- Thomas Klock Harvest Ministries
- 2008 8 Feb
Lesson Four-For Such a Time as This
Last Week in Review
Esther 3 brought us to the central crisis of this book. We saw that Haman, the second in command of the
So we come to Esther 4, in which the crisis begins to reach its peak. Being Jewish, Esther was in just as much danger as her people, although she was now the queen. She and Mordecai will discover in this chapter the hand of God’s sovereignty at work in arranging all of these things, and they would have vital decisions to make that would effect the survival of Judaism and the people of
DAY ONE: Mourning and Sackcloth
Please carefully read Esther 4:1-4 and answer the following questions.
1. Jews throughout the
2. This was no light mourning or sadness.

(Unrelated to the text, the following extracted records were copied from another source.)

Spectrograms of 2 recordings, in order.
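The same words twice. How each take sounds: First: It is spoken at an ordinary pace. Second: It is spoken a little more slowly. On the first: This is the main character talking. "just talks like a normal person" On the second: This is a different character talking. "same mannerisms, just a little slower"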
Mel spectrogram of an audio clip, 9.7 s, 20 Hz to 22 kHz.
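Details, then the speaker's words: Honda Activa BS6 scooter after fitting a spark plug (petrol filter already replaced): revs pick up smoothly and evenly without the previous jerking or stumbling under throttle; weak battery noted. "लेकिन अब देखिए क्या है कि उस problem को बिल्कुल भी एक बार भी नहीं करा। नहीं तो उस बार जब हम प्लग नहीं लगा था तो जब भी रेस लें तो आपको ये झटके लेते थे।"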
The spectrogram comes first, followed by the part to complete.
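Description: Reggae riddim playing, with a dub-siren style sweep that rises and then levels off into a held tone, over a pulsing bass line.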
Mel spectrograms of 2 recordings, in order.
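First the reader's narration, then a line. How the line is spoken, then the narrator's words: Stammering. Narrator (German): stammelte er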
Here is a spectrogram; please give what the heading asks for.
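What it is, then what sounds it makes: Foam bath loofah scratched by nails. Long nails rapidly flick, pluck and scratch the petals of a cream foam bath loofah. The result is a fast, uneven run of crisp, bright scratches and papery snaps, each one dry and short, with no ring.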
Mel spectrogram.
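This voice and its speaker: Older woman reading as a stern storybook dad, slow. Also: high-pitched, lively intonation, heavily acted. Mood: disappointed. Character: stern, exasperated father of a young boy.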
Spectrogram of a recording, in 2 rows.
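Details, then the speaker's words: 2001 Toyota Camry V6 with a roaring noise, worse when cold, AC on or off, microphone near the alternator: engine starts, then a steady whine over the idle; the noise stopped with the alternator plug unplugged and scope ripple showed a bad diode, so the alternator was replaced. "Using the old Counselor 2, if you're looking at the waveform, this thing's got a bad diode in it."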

When Mordecai “cried out with a loud and bitter cry,” literally he shrieked out in a bitter, sad, wild display of heart-crushing grief; it was like a distress signal, a cry for help.[i] The Septuagint translation of the Old Testament, which needlessly attempted to bring God more directly into Esther, adds to verse 1 that Mordecai wailed, “An innocent people is being condemned to death.”[ii]
No doubt Mordecai’s next thought was about his beloved cousin Esther. What prevented him from having access to her (v. 2)?

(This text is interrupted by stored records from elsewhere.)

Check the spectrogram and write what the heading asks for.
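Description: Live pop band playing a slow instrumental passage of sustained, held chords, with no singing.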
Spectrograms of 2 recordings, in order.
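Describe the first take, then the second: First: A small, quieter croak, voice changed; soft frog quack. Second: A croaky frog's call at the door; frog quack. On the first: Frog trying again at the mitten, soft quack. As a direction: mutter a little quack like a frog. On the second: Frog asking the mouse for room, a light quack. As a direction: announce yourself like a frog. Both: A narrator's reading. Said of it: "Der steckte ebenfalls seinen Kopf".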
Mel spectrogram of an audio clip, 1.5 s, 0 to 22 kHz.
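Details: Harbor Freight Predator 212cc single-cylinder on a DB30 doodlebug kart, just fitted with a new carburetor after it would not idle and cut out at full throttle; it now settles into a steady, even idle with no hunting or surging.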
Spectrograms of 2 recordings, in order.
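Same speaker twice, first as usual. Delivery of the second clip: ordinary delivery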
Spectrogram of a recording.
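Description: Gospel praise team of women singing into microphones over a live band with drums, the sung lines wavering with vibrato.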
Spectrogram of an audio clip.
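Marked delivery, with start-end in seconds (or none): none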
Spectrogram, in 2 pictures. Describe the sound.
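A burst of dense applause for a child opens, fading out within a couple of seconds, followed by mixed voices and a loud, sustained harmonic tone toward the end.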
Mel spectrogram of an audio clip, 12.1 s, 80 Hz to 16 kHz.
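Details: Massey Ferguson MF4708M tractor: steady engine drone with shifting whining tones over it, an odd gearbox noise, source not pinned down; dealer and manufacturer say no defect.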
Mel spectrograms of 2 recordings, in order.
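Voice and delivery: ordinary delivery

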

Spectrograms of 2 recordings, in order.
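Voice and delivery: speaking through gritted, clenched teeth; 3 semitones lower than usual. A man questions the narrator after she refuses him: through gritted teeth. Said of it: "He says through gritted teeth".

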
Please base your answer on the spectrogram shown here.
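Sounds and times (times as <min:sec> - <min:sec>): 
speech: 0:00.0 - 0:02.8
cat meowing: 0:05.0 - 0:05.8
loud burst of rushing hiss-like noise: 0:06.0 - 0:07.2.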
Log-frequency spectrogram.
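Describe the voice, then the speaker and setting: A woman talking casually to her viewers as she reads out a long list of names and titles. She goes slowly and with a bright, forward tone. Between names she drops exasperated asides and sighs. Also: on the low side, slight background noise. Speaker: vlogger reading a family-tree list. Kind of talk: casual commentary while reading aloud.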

4. Probably one of Esther’s servants saw Mordecai in such a state, and reported it to her. What was Esther’s reaction to this (v. 4)?
5. Esther was evidently unaware of this edict. The news that her cousin was in such a state which prevented him from coming to her greatly upset her. In fact, “deeply distressed” means she turned around in circles, writhing like a woman who is in the midst of childbirth, and trembled at this.[iii]

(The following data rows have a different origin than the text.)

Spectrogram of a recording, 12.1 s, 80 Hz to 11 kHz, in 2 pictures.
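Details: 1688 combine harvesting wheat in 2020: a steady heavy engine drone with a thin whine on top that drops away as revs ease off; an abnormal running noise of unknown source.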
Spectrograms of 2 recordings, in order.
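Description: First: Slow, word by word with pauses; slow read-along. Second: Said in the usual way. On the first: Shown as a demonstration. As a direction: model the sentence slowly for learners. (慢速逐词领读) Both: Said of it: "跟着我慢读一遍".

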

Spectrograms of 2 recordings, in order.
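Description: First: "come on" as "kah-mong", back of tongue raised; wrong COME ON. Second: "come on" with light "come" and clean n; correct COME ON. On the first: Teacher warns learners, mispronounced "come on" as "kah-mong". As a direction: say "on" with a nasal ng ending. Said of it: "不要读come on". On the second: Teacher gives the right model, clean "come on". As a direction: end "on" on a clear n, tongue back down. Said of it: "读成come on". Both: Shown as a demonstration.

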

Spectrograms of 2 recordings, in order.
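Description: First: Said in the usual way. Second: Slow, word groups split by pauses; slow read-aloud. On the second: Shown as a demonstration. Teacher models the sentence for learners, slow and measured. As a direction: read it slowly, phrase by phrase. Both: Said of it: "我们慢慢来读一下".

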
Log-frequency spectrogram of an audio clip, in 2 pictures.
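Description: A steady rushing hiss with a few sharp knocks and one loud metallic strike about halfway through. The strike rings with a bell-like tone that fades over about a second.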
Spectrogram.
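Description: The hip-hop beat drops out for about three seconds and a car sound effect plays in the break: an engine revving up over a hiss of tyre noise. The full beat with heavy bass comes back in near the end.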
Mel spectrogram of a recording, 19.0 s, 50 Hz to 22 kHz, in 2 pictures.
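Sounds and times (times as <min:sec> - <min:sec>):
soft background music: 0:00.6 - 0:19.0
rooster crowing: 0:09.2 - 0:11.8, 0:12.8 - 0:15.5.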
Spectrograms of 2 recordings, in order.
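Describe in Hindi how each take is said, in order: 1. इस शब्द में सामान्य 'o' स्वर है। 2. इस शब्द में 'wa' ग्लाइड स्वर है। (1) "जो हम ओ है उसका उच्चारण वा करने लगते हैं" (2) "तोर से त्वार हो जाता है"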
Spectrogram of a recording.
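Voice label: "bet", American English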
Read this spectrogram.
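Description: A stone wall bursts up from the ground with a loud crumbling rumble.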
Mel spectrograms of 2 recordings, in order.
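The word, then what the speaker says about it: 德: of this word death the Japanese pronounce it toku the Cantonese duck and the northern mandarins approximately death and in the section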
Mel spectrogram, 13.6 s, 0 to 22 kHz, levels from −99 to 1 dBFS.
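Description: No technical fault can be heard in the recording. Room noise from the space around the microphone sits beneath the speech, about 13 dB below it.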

Our Western culture has wrongly minimized and squelched the display of emotions. Even in times of grief we feel pressured to just “pull ourselves together,” and “get over it.” This was not so in the Jewish culture, nor elsewhere in the Eastern world, as we have seen in video of peoples’ graphic mourning of the tragic disasters in
1 Peter 5:6, 7
Scripture Memory: This week we will be memorizing Esther 4:14. Review the passage several times throughout the day each day this week, and by the end of the week, you should have it memorized completely
For if you remain completely silent at this time, relief and deliverance will arise for the Jews from another place, but you and your
father's house will perish. Yet who knows whether you have come to the kingdom for such a time as this? Esther 4:14, nkjv
Click here for Day 2
© 2005 by Harvest Christian Fellowship. All rights reserved. Written by Thomas Klock for Men’s Bible Fellowship, 2004-2005. www.Harvest.org